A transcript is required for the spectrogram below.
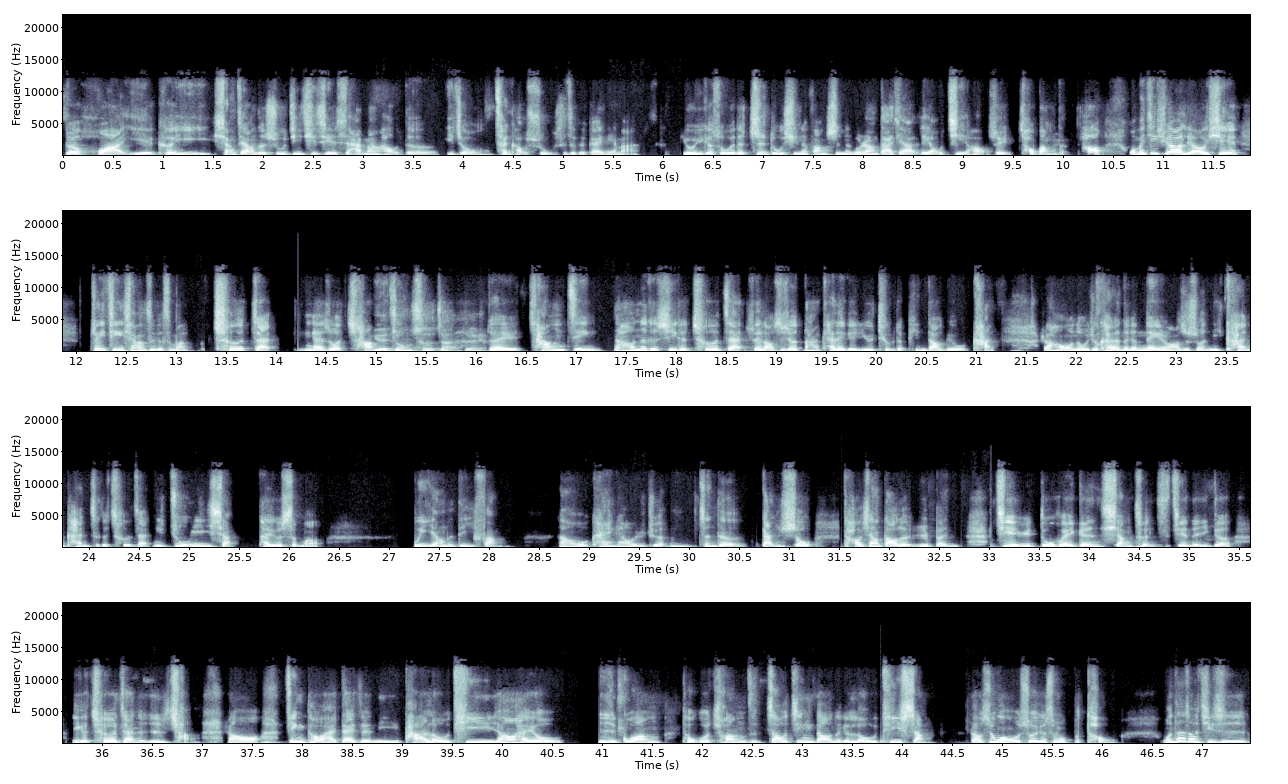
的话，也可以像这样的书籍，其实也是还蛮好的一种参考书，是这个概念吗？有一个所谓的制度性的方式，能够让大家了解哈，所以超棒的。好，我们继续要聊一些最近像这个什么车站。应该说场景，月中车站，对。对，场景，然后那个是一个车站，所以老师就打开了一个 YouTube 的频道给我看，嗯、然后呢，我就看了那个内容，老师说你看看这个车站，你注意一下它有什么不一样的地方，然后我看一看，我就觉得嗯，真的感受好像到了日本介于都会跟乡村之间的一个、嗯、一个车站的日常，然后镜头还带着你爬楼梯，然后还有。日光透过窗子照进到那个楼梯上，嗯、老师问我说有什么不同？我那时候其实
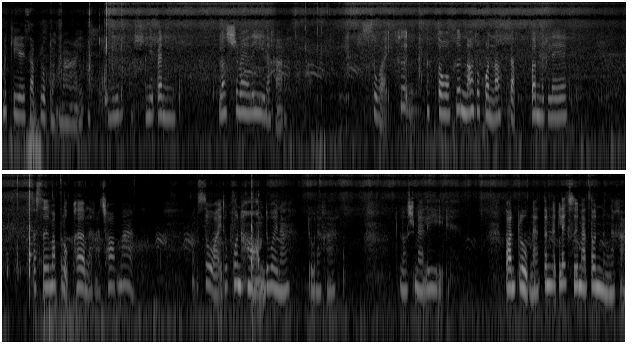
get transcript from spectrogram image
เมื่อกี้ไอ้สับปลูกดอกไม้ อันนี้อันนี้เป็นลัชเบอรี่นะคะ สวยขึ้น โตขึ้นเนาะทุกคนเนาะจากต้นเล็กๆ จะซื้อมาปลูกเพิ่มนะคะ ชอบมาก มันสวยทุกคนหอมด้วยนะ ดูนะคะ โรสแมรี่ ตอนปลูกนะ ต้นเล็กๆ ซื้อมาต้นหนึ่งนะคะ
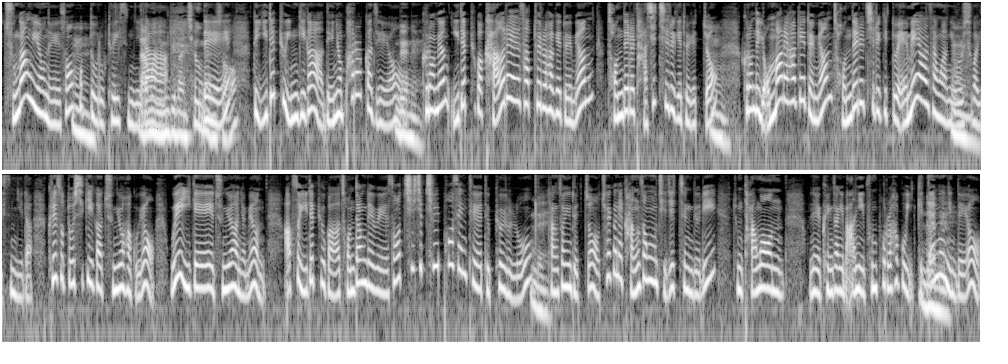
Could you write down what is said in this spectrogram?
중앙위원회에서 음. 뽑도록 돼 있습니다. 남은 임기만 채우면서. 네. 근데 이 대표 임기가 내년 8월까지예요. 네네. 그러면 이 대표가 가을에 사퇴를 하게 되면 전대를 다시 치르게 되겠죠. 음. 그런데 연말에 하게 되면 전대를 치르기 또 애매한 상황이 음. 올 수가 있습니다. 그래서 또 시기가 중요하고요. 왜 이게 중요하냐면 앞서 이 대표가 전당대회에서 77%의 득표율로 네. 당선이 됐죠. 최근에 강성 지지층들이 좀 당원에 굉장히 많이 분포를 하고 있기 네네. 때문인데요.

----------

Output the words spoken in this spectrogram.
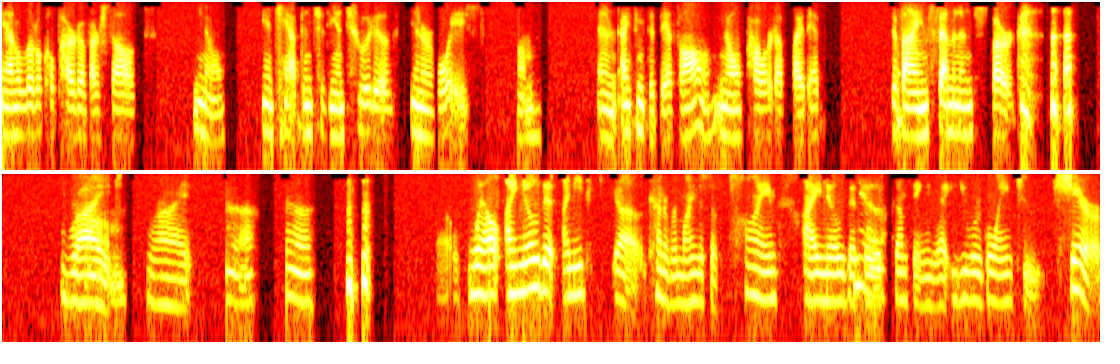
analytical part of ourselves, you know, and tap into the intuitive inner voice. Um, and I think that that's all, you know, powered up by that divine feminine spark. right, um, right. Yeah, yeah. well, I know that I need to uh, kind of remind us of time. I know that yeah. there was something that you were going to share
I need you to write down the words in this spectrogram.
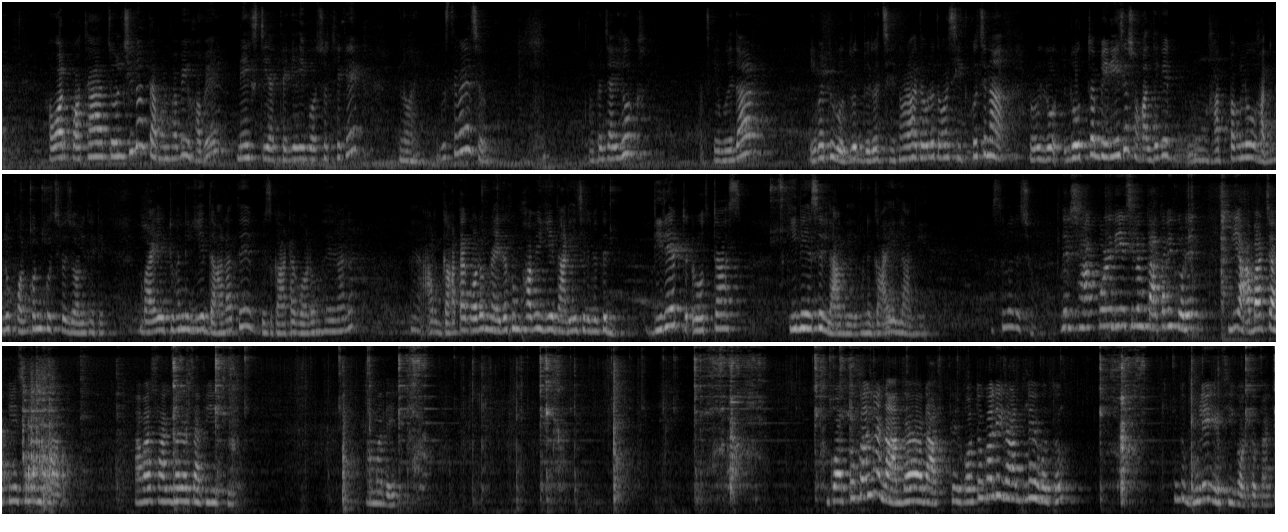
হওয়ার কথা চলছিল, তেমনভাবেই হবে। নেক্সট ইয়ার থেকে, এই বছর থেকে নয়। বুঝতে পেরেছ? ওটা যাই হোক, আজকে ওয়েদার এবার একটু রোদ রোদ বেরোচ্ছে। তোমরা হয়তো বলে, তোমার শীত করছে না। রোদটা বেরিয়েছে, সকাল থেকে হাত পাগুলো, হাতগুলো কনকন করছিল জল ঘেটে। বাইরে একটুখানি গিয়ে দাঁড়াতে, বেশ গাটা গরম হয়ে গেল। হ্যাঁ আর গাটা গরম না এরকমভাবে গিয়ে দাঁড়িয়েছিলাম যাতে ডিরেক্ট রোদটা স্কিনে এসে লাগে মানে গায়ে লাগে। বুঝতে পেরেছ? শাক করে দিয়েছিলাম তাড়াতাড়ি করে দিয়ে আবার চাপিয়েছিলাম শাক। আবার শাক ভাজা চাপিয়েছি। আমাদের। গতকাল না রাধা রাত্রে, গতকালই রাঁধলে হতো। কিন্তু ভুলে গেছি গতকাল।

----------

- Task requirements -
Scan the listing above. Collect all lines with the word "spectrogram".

- Exercise result -
A transcript is required for the spectrogram below.
get transcript from spectrogram image
Could you write down what is said in this spectrogram?
Output the words spoken in this spectrogram.
I need you to write down the words in this spectrogram.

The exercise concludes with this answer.